====== Data to use ======

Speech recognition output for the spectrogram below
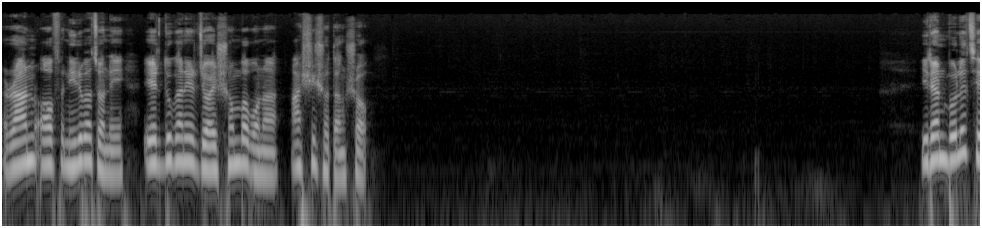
রান অফ নির্বাচনে এরদোগানের জয়ের সম্ভাবনা আশি শতাংশ। ইরান বলেছে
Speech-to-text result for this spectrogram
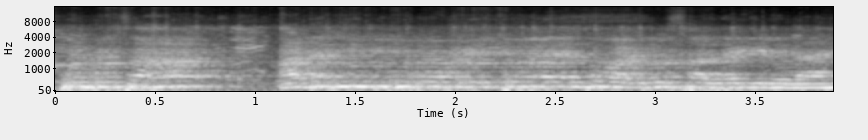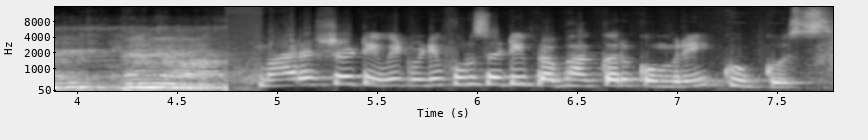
खूप उत्साहात आदरणीय विजयभाऊ वडेट्टीवार यांचा वाढदिवस साजरा केलेला आहे. धन्यवाद. महाराष्ट्र टीव्ही ट्वेंटी फोरसाठी प्रभाकर कुमरी घुग्गुस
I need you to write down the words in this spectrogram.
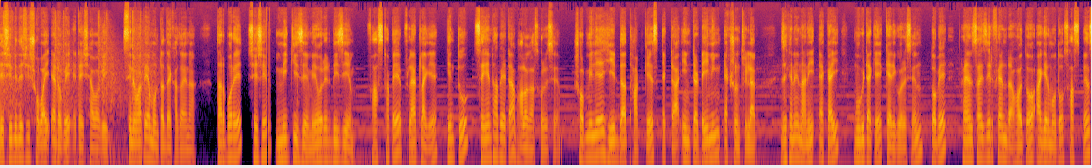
দেশি বিদেশি সবাই অ্যাড হবে এটাই স্বাভাবিক। সিনেমাতে এমনটা দেখা যায় না। তারপরে শেষে মিকি যে মেয়রের বিজিএম ফার্স্ট হাফে ফ্ল্যাট লাগে, কিন্তু সেকেন্ড হাফে এটা ভালো কাজ করেছে। সব মিলিয়ে হিট দ্য থার্ড কেস একটা এন্টারটেইনিং অ্যাকশন থ্রিলার যেখানে নানি একাই মুভিটাকে ক্যারি করেছেন, তবে ফ্র্যাঞ্চাইজির ফ্যানরা হয়তো আগের মতো সাসপেন্স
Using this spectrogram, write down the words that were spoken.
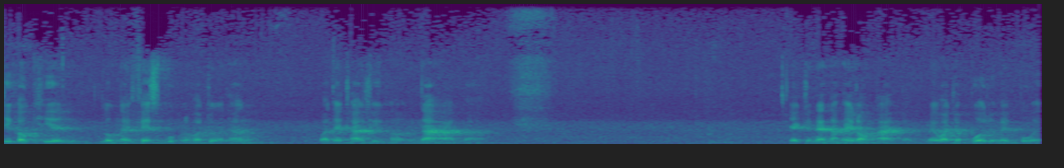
ที่เขาเขียนลงใน Facebook แล้วก็จนกระทั่งวันท้ายๆชีวิตเขาน่าอ่านมากอยากจะแนะนำให้ลองอ่านกันไม่ว่าจะป่วยหรือไม่ป่วย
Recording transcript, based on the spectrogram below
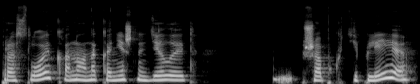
прослойка. Но она, конечно, делает шапку теплее.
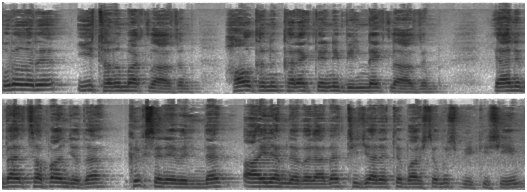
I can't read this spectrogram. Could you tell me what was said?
buraları iyi tanımak lazım. Halkının karakterini bilmek lazım. Yani ben Sapanca'da 40 sene evvelinden ailemle beraber ticarete başlamış bir kişiyim.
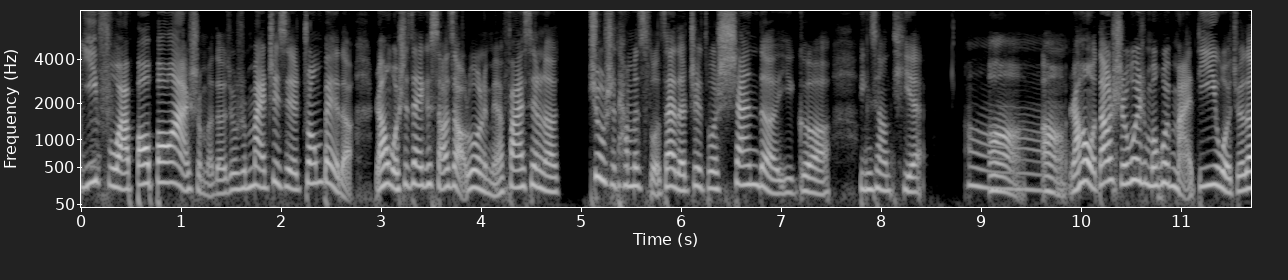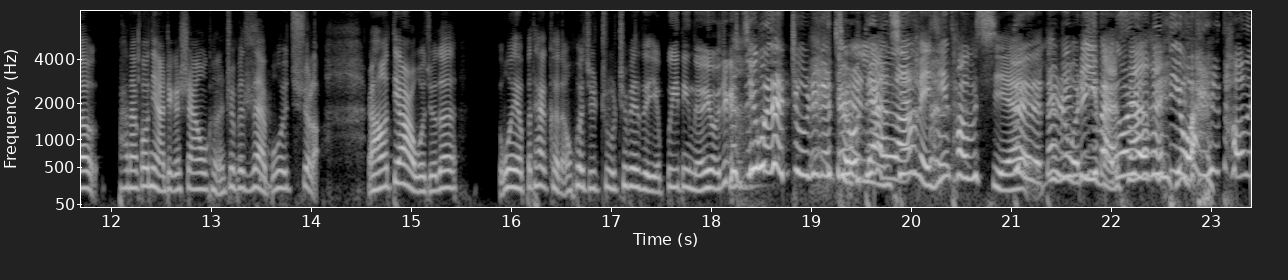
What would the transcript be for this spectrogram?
衣服啊、包包啊什么的，就是卖这些装备的。然后我是在一个小角落里面发现了。就是他们所在的这座山的一个冰箱贴，嗯哦嗯，然后我当时为什么会买？第一，我觉得 Patagonia 这个山我可能这辈子再也不会去了。然后第二，我觉得我也不太可能会去住，这辈子也不一定能有这个机会再住这个酒就是店了。两千美金掏不起，对对，但是我这一百多人民币我还是掏得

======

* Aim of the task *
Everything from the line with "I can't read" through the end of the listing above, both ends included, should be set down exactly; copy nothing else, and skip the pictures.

* Exercise result *
I can't read this spectrogram. Could you tell me what was said?
buraları iyi tanımak lazım. Halkının karakterini bilmek lazım. Yani ben Sapanca'da 40 sene evvelinden ailemle beraber ticarete başlamış bir kişiyim.
What would the transcript be for this spectrogram?
衣服啊、包包啊什么的，就是卖这些装备的。然后我是在一个小角落里面发现了。就是他们所在的这座山的一个冰箱贴，嗯哦嗯，然后我当时为什么会买？第一，我觉得 Patagonia 这个山我可能这辈子再也不会去了。然后第二，我觉得我也不太可能会去住，这辈子也不一定能有这个机会再住这个酒就是店了。两千美金掏不起，对对，但是我这一百多人民币我还是掏得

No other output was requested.